Items listed in a dataset:
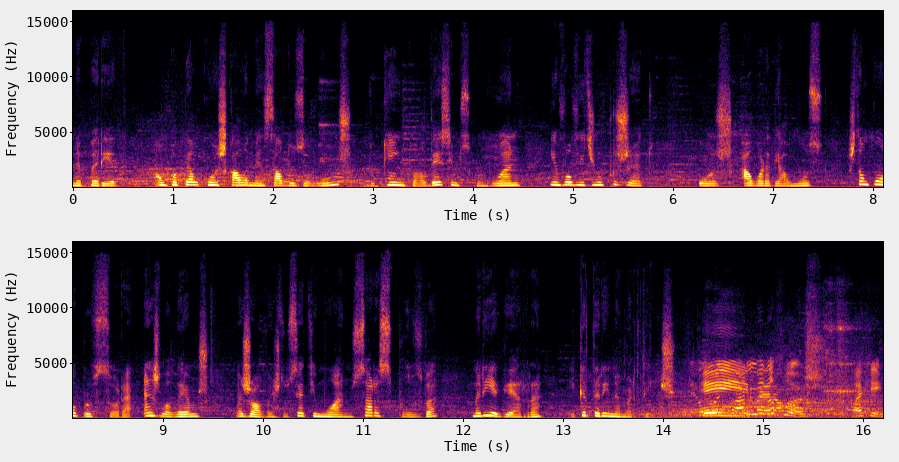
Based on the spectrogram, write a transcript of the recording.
Na parede há um papel com a escala mensal dos alunos, do 5 ao 12 ano, envolvidos no projeto. Hoje, à hora de almoço, estão com a professora Ângela Lemos, as jovens do sétimo ano Sara Sepúlveda, Maria Guerra e Catarina Martins. Ei, arroz. Aqui.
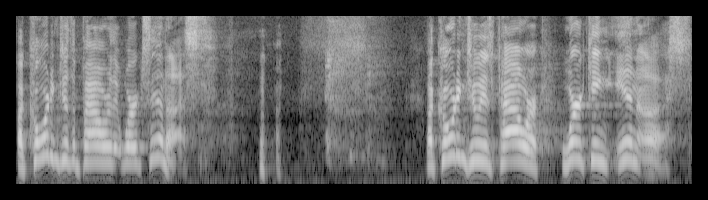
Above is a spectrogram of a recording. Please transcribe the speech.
according to the power that works in us. according to His power working in us.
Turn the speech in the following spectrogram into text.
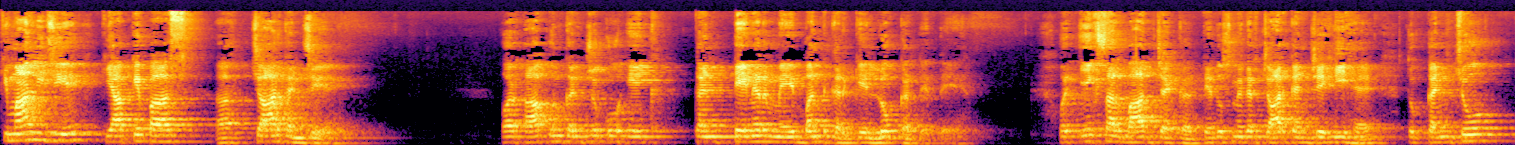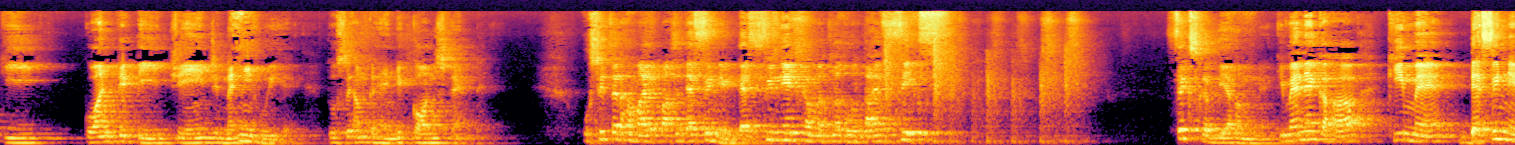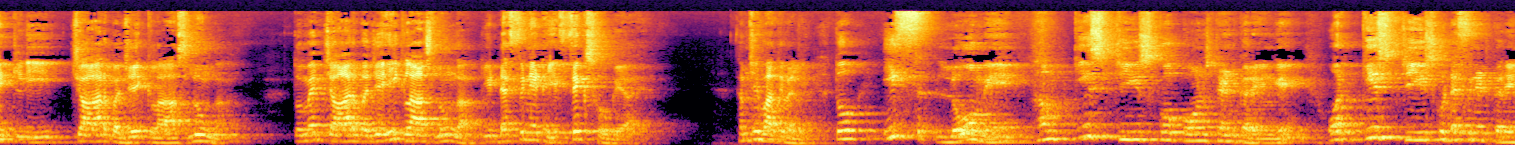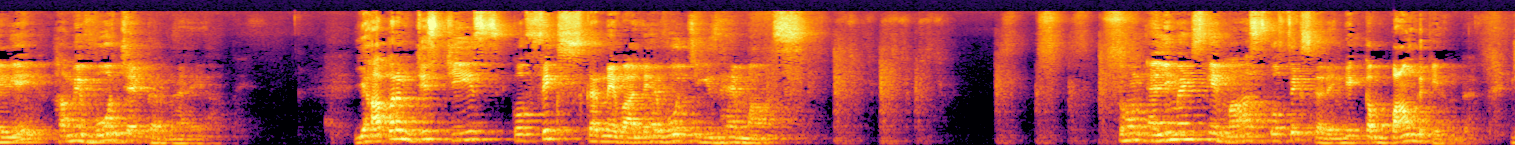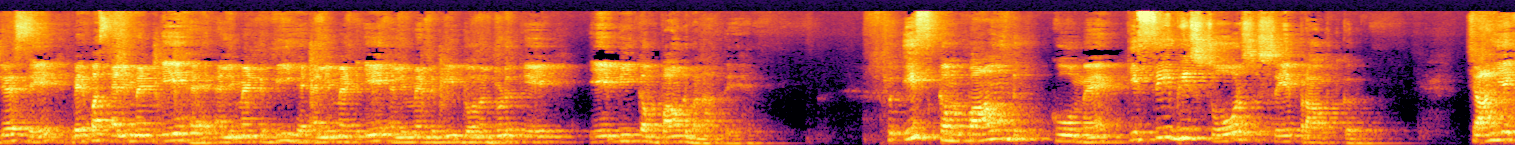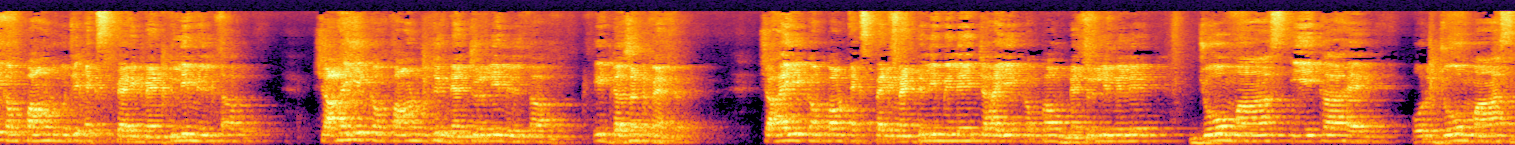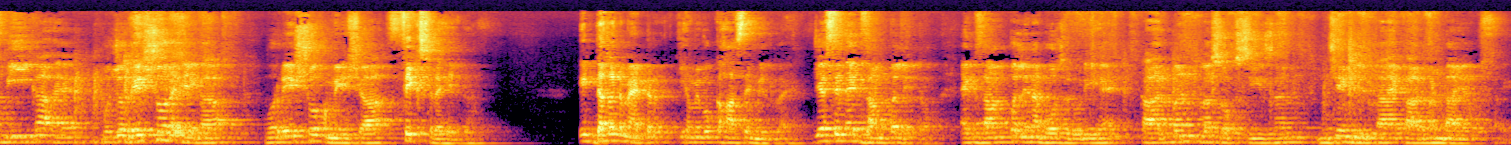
कि मान लीजिए कि आपके पास चार कंचे हैं और आप उन कंचों को एक कंटेनर में बंद करके लॉक कर देते हैं। और एक साल बाद चेक करते हैं तो उसमें अगर चार कंचे ही है तो कंचों की क्वांटिटी चेंज नहीं हुई है। तो उसे हम कहेंगे कांस्टेंट उसी तरह हमारे पास डेफिनेट डेफिनेट का मतलब होता है फिक्स फिक्स कर दिया हमने कि मैंने कहा कि मैं डेफिनेटली चार बजे क्लास लूँगा। तो मैं चार बजे ही क्लास लूँगा ये डेफिनेट ये फिक्स हो गया है। समझे बातें वाली? तो इस लॉ में हम किस चीज़ को कांस्टेंट करेंगे? और किस चीज़ को डेफिनेट करेंगे, हमें वो चेक करना है यहाँ पर हम जिस चीज़ को फिक्स करने वाले हैं, वो चीज़ है मास तो हम एलिमेंट्स के मास को फिक्स करेंगे कंपाउंड के अंदर। जैसे मेरे पास एलिमेंट ए है एलिमेंट बी है एलिमेंट ए एलिमेंट बी दोनों जुड़ के ए बी कंपाउंड बनाते हैं। तो इस कंपाउंड को मैं किसी भी सोर्स से प्राप्त करूँ। चाहे कंपाउंड मुझे एक्सपेरिमेंटली मिलता हो, चाहे ये कंपाउंड मुझे नेचुरली मिलता हो इट डजेंट मैटर चाहे ये कंपाउंड एक्सपेरिमेंटली मिले, चाहे ये कंपाउंड नेचुरली मिले, जो मास ए का है और जो मास बी का है, वो जो रेशो रहेगा, वो रेशो हमेशा फिक्स रहेगा। इट डजेंट मैटर कि हमें वो कहाँ से मिल रहा है। जैसे मैं एग्जांपल लेता हूँ। एग्जांपल लेना बहुत ज़रूरी है। कार्बन प्लस ऑक्सीजन मुझे मिलता है कार्बन डाइऑक्साइड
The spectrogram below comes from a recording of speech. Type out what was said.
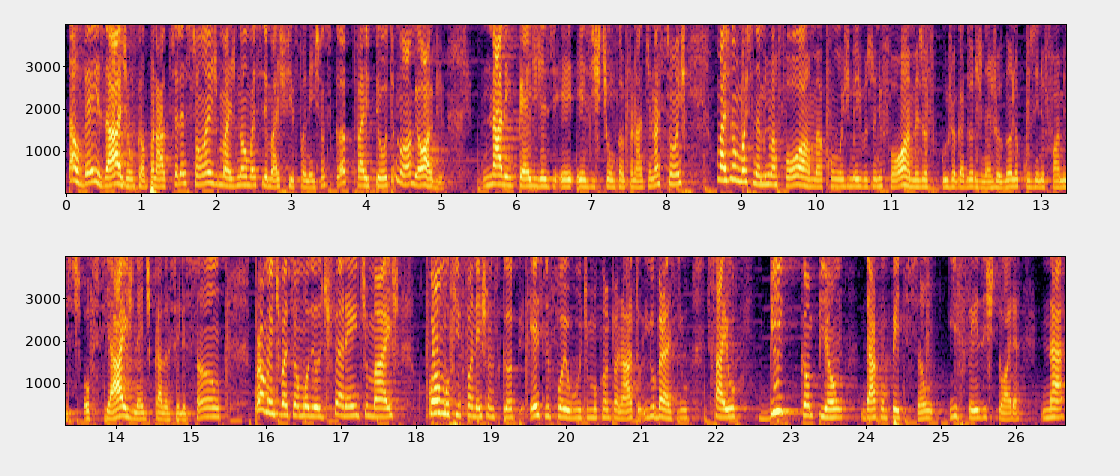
Talvez haja um campeonato de seleções, mas não vai ser mais FIFA Nations Cup, vai ter outro nome, óbvio. Nada impede de existir um campeonato de nações, mas não vai ser da mesma forma, com os mesmos uniformes, ou com os jogadores né, jogando com os uniformes oficiais né, de cada seleção. Provavelmente vai ser um modelo diferente, mas como FIFA Nations Cup, esse foi o último campeonato e o Brasil saiu bicampeão da competição e fez história na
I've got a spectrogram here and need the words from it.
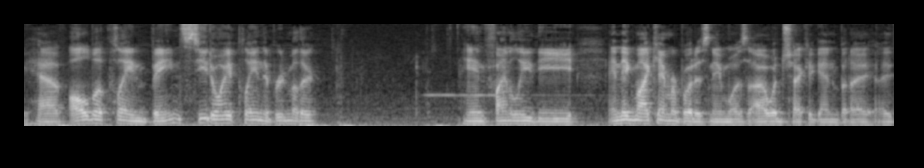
We have Alba playing Bane, Seedoy playing the Broodmother, and finally the Enigma. I can't remember what his name was. I would check again, but I, I,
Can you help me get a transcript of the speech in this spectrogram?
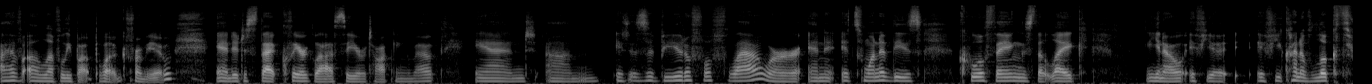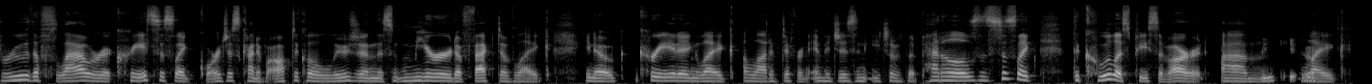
I have a lovely butt plug from you, and it is that clear glass that you were talking about, and um, it is a beautiful flower, and it's one of these cool things that like you know if you if you kind of look through the flower it creates this like gorgeous kind of optical illusion this mirrored effect of like you know creating like a lot of different images in each of the petals it's just like the coolest piece of art um you. like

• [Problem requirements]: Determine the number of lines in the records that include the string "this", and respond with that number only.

• [Answer to the exercise]: 2